# Implementing a Boolean function with NOR gates

Implement f(a, b, c, d) = Σ m(3, 4, 5, 6, 7, 11, 15) as a 2-level gate circuit
(a) Using OR gates and NOR gates.
(b) Using NOR gates only.

I have found that F=ab+d using Karnaugh map. I have also been able to construct the logic expression using OR gates and NOR gates as in part a of the question.

Can you please provide me some idea on how to construct the logic expression ab+d using NOR gates only?

Please do not say this is a homework help question and close this thread.
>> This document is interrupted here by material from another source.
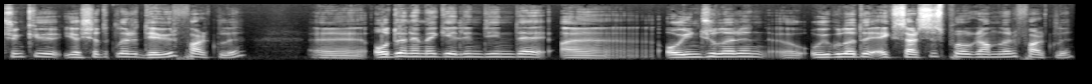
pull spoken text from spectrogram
Çünkü yaşadıkları devir farklı. Ee, o döneme gelindiğinde e, oyuncuların e, uyguladığı egzersiz programları farklı.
I'm not asking to do the entire homework, I have only asked for some idea on how to do part b.

• Try to build NOT, AND, and OR gates only with NOR gates as components first. After you solved that task, the rest of the question becomes much more simple. Commented Sep 19, 2015 at 9:28
• @DCTLib I'm afraid that in this scenario that advice is entirely useless, since the asker has to construct a two-level circuit.
– orlp
Commented Sep 19, 2015 at 14:14
• The fact that you solved part (a) does not mean it's OK to copy-paste a dump of part (b) and ask us to solve it for you. What have you tried, for part (b)? Where did you get stuck? We do not want to just do your exercise for you; we want you to gain understanding. However, as it is we do not know what your underlying problem is, so we can not begin to help. See here for a relevant discussion.
– D.W.
Commented Sep 20, 2015 at 4:20
• 1. Please be constructive. Rude language is not appropriate here. 2. I didn't say it was homework (and I frankly don't care whether it is homework or not). My comment applies regardless, whether or not this is not homework.
– D.W.
Commented Sep 21, 2015 at 15:08
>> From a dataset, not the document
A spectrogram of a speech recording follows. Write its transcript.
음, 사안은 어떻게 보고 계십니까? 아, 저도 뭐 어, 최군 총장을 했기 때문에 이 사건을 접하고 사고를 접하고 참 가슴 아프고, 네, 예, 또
Hint: you know it's a two-level circuit using only NOR gates. There is only one such circuit:

  OUT
|
NOR
/ \
|   |
NOR NOR
/ \ / \
? ? ? ?


Can you now figure out where to place a, b and d to correctly construct the circuit? Since you have to repeat (at least) one input, does looking at symmetry help?
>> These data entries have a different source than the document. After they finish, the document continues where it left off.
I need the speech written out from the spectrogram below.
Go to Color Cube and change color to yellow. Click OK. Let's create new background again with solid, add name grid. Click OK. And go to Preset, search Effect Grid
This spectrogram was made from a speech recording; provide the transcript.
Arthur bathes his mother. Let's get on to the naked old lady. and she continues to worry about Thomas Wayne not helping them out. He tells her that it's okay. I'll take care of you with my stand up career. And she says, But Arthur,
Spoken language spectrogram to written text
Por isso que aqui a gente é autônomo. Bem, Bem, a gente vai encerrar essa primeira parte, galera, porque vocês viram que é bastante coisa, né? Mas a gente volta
• Without myself understanding this question entirely, I think I can say that you have 3!*(4 chooses 3) = 6 * 4 = 24 possibilities for 3 inputs into Orlp's diagram, I hope this is correct and of some help. I'm not encouraging using a search here :) Commented Sep 20, 2015 at 13:01
• One of the inputs of the NOR at the top could be not a NOR, but just one of the original input values. Obviously that means the whole circuit has only three inputs, so it can't possibly handle functions that are affected by all four inputs. Commented Feb 18, 2017 at 23:44